Cocktail culture began in the home and broke down norms around who socialized with whom, gender-wise, and I certainly know people who assume all cocktails are sweet and sugary (and therefore feminine), or that any drink with more than two ingredients is a "girly" drink. Neither of those things are true, of course, as anyone with an alcoholic grandfather or an even passing familiarity with James Bond can attest. And, I mean, Ernest Hemingway drank mojitos and daiquiris (albeit not the frozen, flavored concoction usually called a daiquiri these days).

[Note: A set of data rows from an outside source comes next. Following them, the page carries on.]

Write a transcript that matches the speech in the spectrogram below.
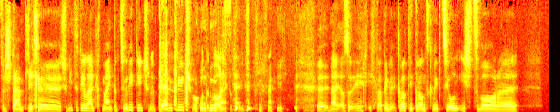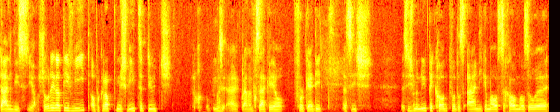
verständliche Schweizer Dialekt meint er Zürichdeutsch und Berndeutsch. Oder Walliserdeutsch. nein. Äh, nein, also ich, ich glaube, gerade die Transkription ist zwar äh, teilweise ja, schon relativ weit, aber gerade beim Schweizerdeutsch muss ich äh, glaube einfach sagen, ja, forget it. Es ist, es ist mir nicht bekannt, wo das einigermaßen kann. Also, äh,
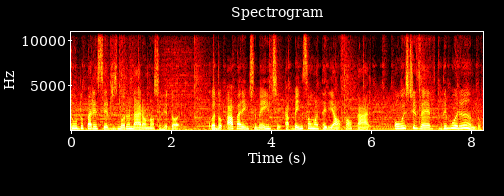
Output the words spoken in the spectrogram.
tudo parecer desmoronar ao nosso redor, quando aparentemente a bênção material faltar ou estiver demorando.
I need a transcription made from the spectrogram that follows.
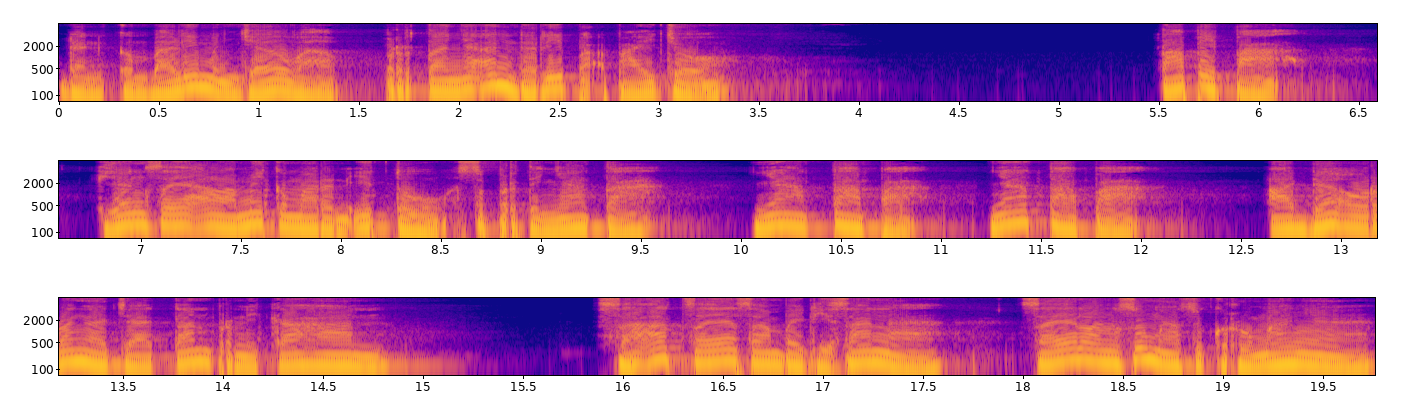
dan kembali menjawab pertanyaan dari Pak Paijo. Tapi Pak, yang saya alami kemarin itu seperti nyata. Nyata Pak, nyata Pak. Ada orang hajatan pernikahan. Saat saya sampai di sana, saya langsung masuk ke rumahnya.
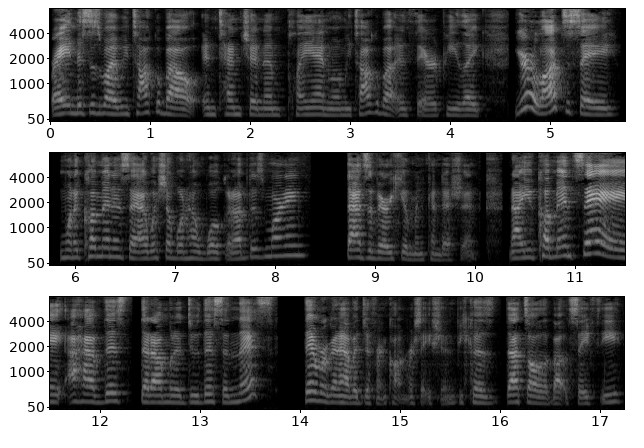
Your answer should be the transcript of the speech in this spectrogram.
right? And this is why we talk about intention and plan when we talk about in therapy. Like, you're allowed to say, want to come in and say, I wish I wouldn't have woken up this morning. That's a very human condition. Now, you come in, say, I have this, that I'm going to do this and this, then we're going to have a different conversation because that's all about safety.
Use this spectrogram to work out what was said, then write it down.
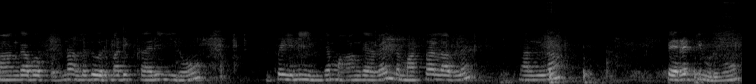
மாங்காவை போடணும். அல்லது ஒரு மாதிரி கருகிரும். இப்போ இனி இந்த மாங்காவை இந்த மசாலாவில் நல்லா பெரட்டி விடுவோம்.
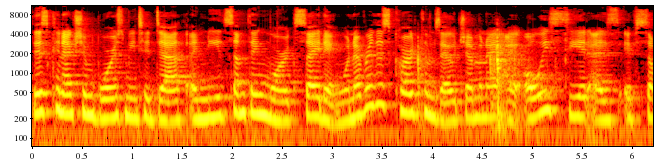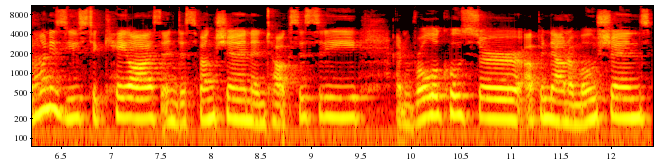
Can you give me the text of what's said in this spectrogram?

Also, tiki drinks – usually mixed on rum, and full of sweet ingredients that will charm the teeth straight out of your mouth! These are drinks people like Howard Hughes used to love in the postwar period, and that have become popular among lovers of craft cocktails in the last few years. Tiki drinks, as far as I can tell, are largely detached from "girly drink" stigma, possibly because most of the classics are so full of booze that their moribund names (the Zombie, the Corpse Reviver, the Suffering Bastard) should serve as a warning, a kind of macho throwdown: "Just because I am full of fruity, tropical flavors and rum does not mean I cannot kill you dead, sir!"
Of course, the fact that a fictitious jerky, misogynistic spy likes something or an actual jerky, misogynistic writer liked something does not automatically make that thing good. Or bad. (Let's not even mention Don Draper and his old fashioneds.) Nor should we assume any correlation between urine-hoarding and knowledgeability about cocktails. And while I'm still snobbish enough to make faces when I walk into a bar and the drink menu includes things like appletinis (or, really, anything that's just vodka and flavored syrup in a martini glass), it stands to reason that not every drink pegged as a "girl drink" tastes like a blue Slush Puppy.
This tepid installation of the longest-running movie franchise in history still peddles woman's bodies as disposable, continues the tradition of white-valued imperialism, and features a mark of homophobia. Shocked? You shouldn't be.
In the early '90s–before Goldeneye–I created a silly 'zine called "Judi Dench: Action Hero." In it I presented an alternate universe where Dame Judi Dench was a cheeky action hero in the manner of Bruce Willis or Jason Statham, complete with fake film posters, movie reviews and interviews with the woman herself–fashioned from my vivid imagination and repeat viewings of 84 Charing Cross Road and A Room with a View.